- 1 quart Water
- 1 cup Kosher Salt
- ¼ cup Brown Sugar
- 2 tablespoons Peppercorn
- 1 large Yellow Onion, quartered
- 4 whole cloves Garlic, smashed
- 1 Bay Leaf
- 2 quarts Fresh Apple Cider (no spices or sweeteners added)
- 3 quarts Cold Water
- ¼ cup Worcestershire Sauce
- ¼ cup Apple Cider Vinegar
- In a large stock pot, combine the 1 quart water, salt, brown sugar, peppercorn, onion, garlic cloves, and bay leaf.
- Bring to a boil, then reduce heat to simmer and cook for 15 minutes.
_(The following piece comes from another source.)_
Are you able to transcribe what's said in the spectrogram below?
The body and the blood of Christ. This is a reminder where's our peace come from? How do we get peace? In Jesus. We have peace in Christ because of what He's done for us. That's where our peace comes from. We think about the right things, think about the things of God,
Remove from heat and let sit at room temperature for at least 30 minutes.
- In a container large enough to fit the pork butt covered with the brine, apple cider, 3 quarts cold water, worcestershire sauce, and apple cider vinegar. Then, stir in the salt water mixture until combined.
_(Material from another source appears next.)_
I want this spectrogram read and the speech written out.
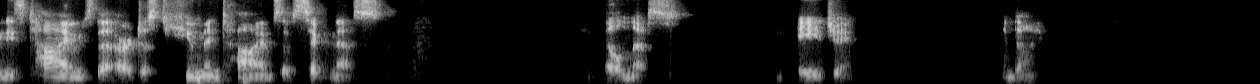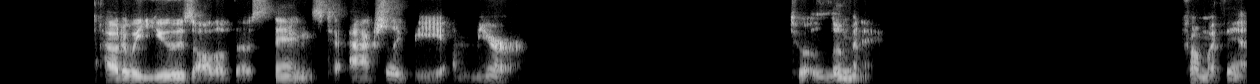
In these times that are just human times of sickness, illness, aging, and dying. How do we use all of those things to actually be a mirror, to illuminate from within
- Meanwhile, trim any excessive fat from the outside of the pork shoulder. Discard the excess fat.
- Score the pork by cutting a 4 line by 4 line tic tac toe pattern on both sides of the pork - the scored lines should be about ½ inch deep.
- Place the pork in the brine, cover, and refrigerate for up to 24 hours.
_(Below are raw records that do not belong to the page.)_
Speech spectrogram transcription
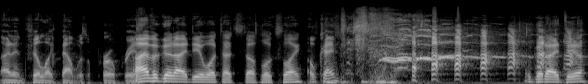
I didn't feel like that was appropriate. I have a good idea what that stuff looks like. okay. A good idea.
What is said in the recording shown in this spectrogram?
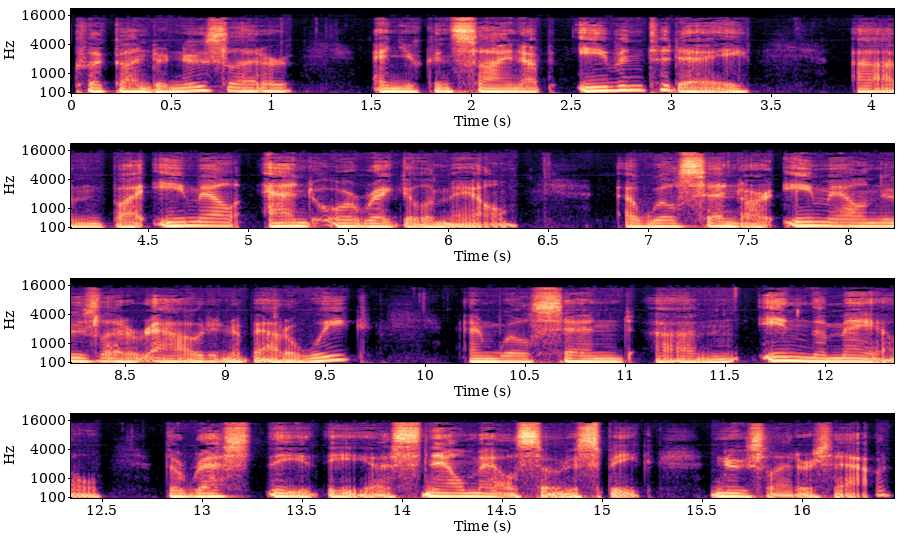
click under newsletter and you can sign up even today um, by email and or regular mail. Uh, we'll send our email newsletter out in about a week and we'll send um, in the mail the rest, the, the uh, snail mail, so to speak, newsletters out.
Pork Shoulder Brine Times
- 8 - 10 pounds: brine up to 32 hours, I prefer 24 hours
- 6 - 8 pounds: brine for 12 - 16 hours
- 4 - 6 pounds: brine for 6 - 8 hours